Freeze dried food only requires adding water, sometimes hot water, but in a survival scenario all you need is water.

If you have to worry about cooking food it will take its toll in physical and emotional stress to the already difficult survival situation. Don’t get me wrong, I also stock barrels of rice, grains, beans, sugar, dry milk, and a few other items for an extended, really-long survival scenario, but my 3-month plan includes only freeze dried food and my extended pantry.

(BTW, I even own one of these wonderful Country Mill Grains to process my grain, and lots of yeast to bake bread.)

Step 3:  Gets lots of practice eating freeze dried food

They are good eating!  Don’t think of freeze dried food as just “survival food.”

I enjoy mixing freeze dried foods with my every day meals. Some of my family’s favorites are the Mountain House Chili Mac with Beef and the Chicken Teriyaki with Rice. These can also be mixed with many other dishes including canned foods. Since freeze dried food has such a long shelf-life, you can think of your investment in food storage as a long-term food pantry.

The shelf-life of the Mountain House pouches are 7-years, or 25-years for the #10 cans. The actual shelf-life will depend on the storage temperature, but if you store your freeze dried foods in a cool, dry place (below 75 degrees F), it can even last beyond the recommended shelf-life.

Find the Best Prices on Mountain House Freeze Dried Food

My absolute, favorite source for purchasing Mountain House, AlpineAire, and Provident Pantry freeze dried food is from Nitro-Pak. Many other freeze dried food stores charge shipping (and several cases of #10 cans can get quite heavy) so be sure to check shipping prices. Nitro-Pak has free shipping in most cases. Shipping costs are important to consider if you will be bulking in bulk.

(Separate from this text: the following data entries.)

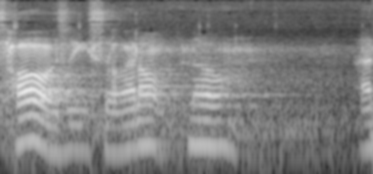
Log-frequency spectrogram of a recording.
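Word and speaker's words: Hallzie: do a take to the announcer mispronounced my name they're saying housing and my name is halsey so i don't know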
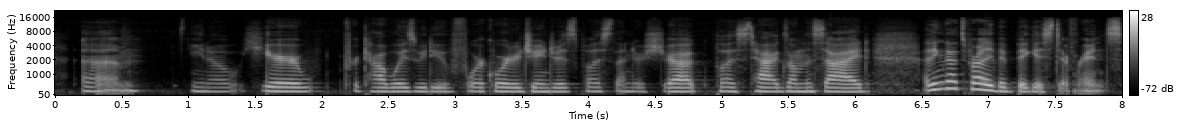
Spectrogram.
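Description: With fairly even intonation and a moderate pace, an ordinary speaking voice talks in an American accent. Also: woman. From North Texas (Arlington, Flower Mound). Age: 20s. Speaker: professional cheerleader. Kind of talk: casual chat. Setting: studio.

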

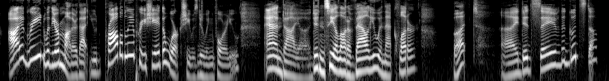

You can also find good deals at Amazon by searching for Mountain House Freeze Dried Food. The best deals from Amazon are usually the #10 cans, and I always compare prices vs. Nitro-Pak.

If you are buying #10 cans from anywhere else other than Nitro-Pak or Amazon, and especially if you are buying it from a local survival or military outlet store or from an auction site, be sure to ask for the date of manufacture which is printed right on the can (or pouch).


Sometimes when you see a really low price, it may be because the #10 can was manufactured several years ago!

This means the remaining shelf life is less, sometimes by as much as 10 years (that’s why the cans go on sale for such great prices!) If you can physically inspect the #10 cans, check for color fading on the labels which is a sign that the can has been exposed to sunlight or heat which will reduce its shelf-life.

Be Secure by Preparing for the Worst

My family loves the feeling of security we have that if a disaster were to occur, we would have enough food and water to survive an extended emergency scenario. We have tried other brands in addition to Mountain House and while we enjoy a few different entrees and desserts from the other brands, Mountain House is the only one where we’ve enjoyed every entree, breakfast and dessert we’ve ever tried.

We all have insurance for our houses, cars, lives, etc. Having food insurance will bring you peace of mind and security.